According to the African Development Bank Group, “youth unemployment is significantly associated with an increase of the risk of political instability.” Currently, youth unemployment in Tunisia is an acute problem. Only one in three young men in rural Tunisia and one in five men in urban Tunisia are unemployed. Furthermore, in 2018, the unemployment among graduates and youth hovered at 30 percent and 35 percent, respectively. More terrorist attacks and security threats could undermine the ability of the tourism sector to accommodate this population of youth and recent graduates.
The Role of the EU and the US
To stave off these risks, it is crucial for the EU and the US to support Tunisia’s army and security apparatuses in their fight against terrorism. By ensuring the safety of the country, these powers could boost the likelihood of the resurgence of tourism. Tourism, which provides a stable per-capita income and youth employment opportunities, could be a key tool in securing Tunisia’s successful democratic transition.
Because terror is now exported online and abroad, the continued potential spillover into the EU is a cause for concern. The EU should assist Tunisia’s democratic transition to ensure its own security. The Executive Director of the EU Border Agency (Frontex), Fabrice Leggeri, said the inability to detect all illegal immigrants coming from Tunisia raises security concerns in the EU, particularly as the state of alert for potential terrorist attacks remains high. Consequently, the EU and its NATO ally, the US, should upgrade the intelligence equipment of Tunisia’s security apparatuses. Only then will they be able to monitor social media platforms and detect potential lone wolf attackers. Additionally, Tunisia’s intelligence community should work to improve the early warning system that enables security officers to detect erratic behavior.
Tunisia’s Ministry of Interior and Defense budget increased by 31 percent this year to counter domestic terrorism. Rather than relying on the Tunisian Government to allocate funds for the aforementioned activities, the EU and the US could provide the equipment and training. With external security aid, the Tunisian government could slowly reduce its defense spending to deal with the country’s unemployment. Also, Tunisia could use the money it saves on defense spending to increase wages for its citizens, as desired by the powerful Tunisian General Labor union (UGTT). Furthermore, the government could allocate more funding to awareness campaigns, culture centers, and economic development projects in marginalized and impoverished areas, such as Ettadhamen and Douar Hicher, thereby soothing the public’s anger towards a democratic transition, rather than exacerbating it.
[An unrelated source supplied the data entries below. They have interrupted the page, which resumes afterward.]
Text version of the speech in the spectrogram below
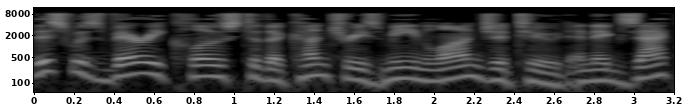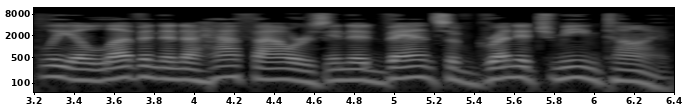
This was very close to the country's mean longitude and exactly 11 and a half hours in advance of Greenwich Mean Time.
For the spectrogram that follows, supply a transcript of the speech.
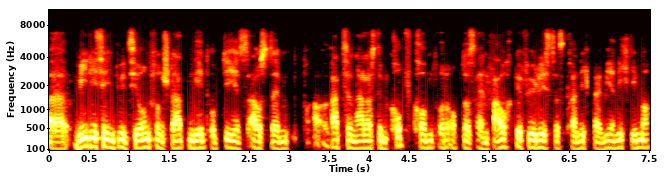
Äh, wie diese Intuition vonstatten geht, ob die jetzt aus dem, rational aus dem Kopf kommt oder ob das ein Bauchgefühl ist, das kann ich bei mir nicht immer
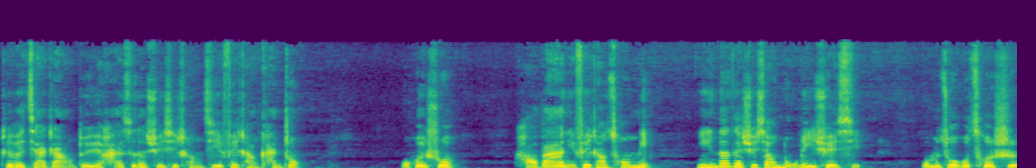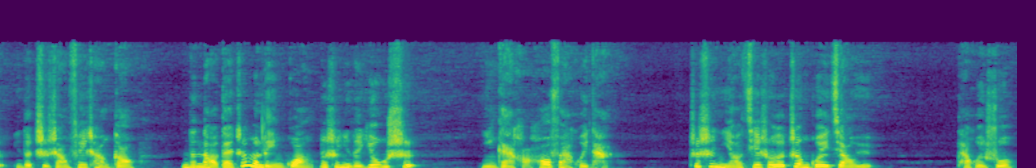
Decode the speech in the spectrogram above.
这位家长对于孩子的学习成绩非常看重。我会说：“好吧，你非常聪明，你应当在学校努力学习。”我们做过测试，你的智商非常高，你的脑袋这么灵光，那是你的优势，你应该好好发挥它。这是你要接受的正规教育。他会说：“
Iyad Yousef is a Syrian graduate student from the University of Oxford where he studied for a master’s degree in public policy. He is currently working in London as a senior consultant focusing on macro- and socio-economic, and security issues in the Middle East and North Africa.